If you haven’t done so yet, check out our preview of Neverout here. I am going to try to avoid rehashing the material as much as possible.
Every once in a while in the mobile gaming scene, VR or otherwise, there comes a game that knows exactly what it is, does it very well and, to the benefit of us all, leaves everything else out. Neverout is one of those games.
Neverout succeeds in every area. In VR, it is one of the most immersive games I’ve played, taking place entirely within small rooms that keep everything close so you don’t lose the 3D effect. As a puzzler, it is smart, such that even when you complete one of the easier puzzles you will smile at the cleverness of the developers. And you will be driven to find the solution to the hard ones, even when it seems like you’ve tried everything. The sound is perfectly basic. No music, just mood. It does it’s part to add to the feeling of isolation. The graphics are top notch as well. There were many times I stopped and took some time to admire just how real everything looks.
Neverout’s key play mechanic is a rotating room. Walk toward a wall and you don’t stop when you hit it. Instead the room rotates and the wall becomes the floor. This rotation happens whether you walk on a wall, a crate, or any other solid object in the room. But you have to be careful because objects that aren’t attached to the wall will fall and if you are under them when they do you’re about the become a lot thinner.
Neverout has plenty of content that should keep you going for a few hours. In the level select chamber there is a door on each wall. One is the exit, but to open the exit you will have to complete twelve puzzles in each of the other five doors. Some puzzles are easy and will take you a matter of seconds to complete, but if you’re anything like me there are some that will take you significantly longer. In fact, you might have to take a break and come back to it with fresh eyes to see the solution.
In an earlier build of the game I was worried about the room spinning mechanic. It didn’t bother me, but I could tell by the intensity of the feeling I got in my stomach that people prone to sim-sickness were going to have issues. Lead developer Michał Wróblewski assured me that they were working on it and finding a solution was their number one priority. I couldn’t imagine how they were going to do it, but I’m happy to report they did. Their solution is so small and unobtrusive that you might not even realize it’s happening without having played the earlier build but I went from feeling like I was going to fall over, to feeling nothing at all.

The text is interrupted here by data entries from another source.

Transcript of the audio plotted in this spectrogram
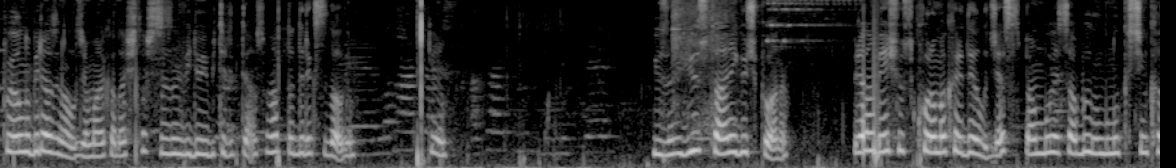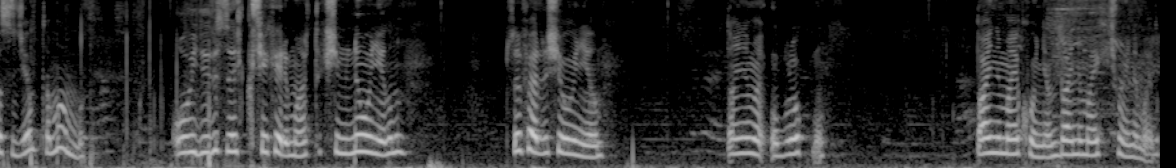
Kupa yolunu birazdan alacağım arkadaşlar. Sizin videoyu bitirdikten sonra hatta direkt size alayım. Gelin. 100, 100 tane güç puanı. Birazdan 500 koruma kredi alacağız. Ben bu hesabı bunun için kasacağım tamam mı? O videoyu size çekerim artık. Şimdi ne oynayalım? Bu sefer de şey oynayalım. Dynamite mı Brock mu? Dynamite oynayalım. Dynamite hiç oynamadım.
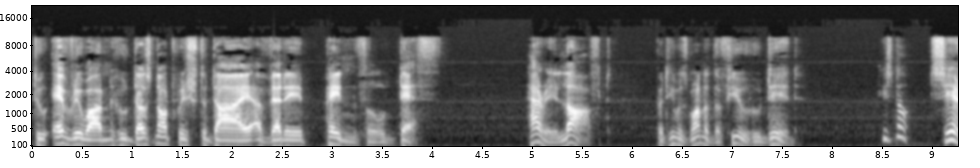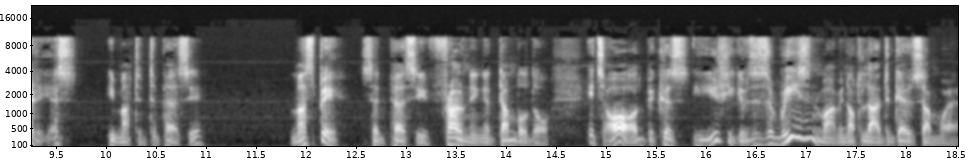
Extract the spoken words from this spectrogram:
to everyone who does not wish to die a very painful death. Harry laughed, but he was one of the few who did. He's not serious, he muttered to Percy. Must be, said Percy, frowning at Dumbledore. It's odd, because he usually gives us a reason why we're not allowed to go somewhere.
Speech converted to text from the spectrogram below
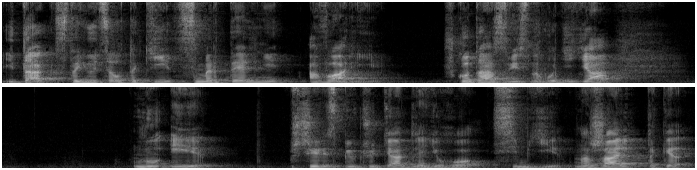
І так стаються отакі смертельні аварії. Шкода, звісно, водія. Ну і щирі співчуття для його сім'ї. На жаль, таке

Neverout is priced at $7.99. That’s a good deal cheaper than other games of similar caliber. It’s impossible to please everyone, but I think that Neverout should be a satisfying purchase for most with a Gear VR. Unfortunately, for the time being, it is only for the 2015 devices but Setapp is working on the Note 4 version and hopes to have it out in the coming weeks.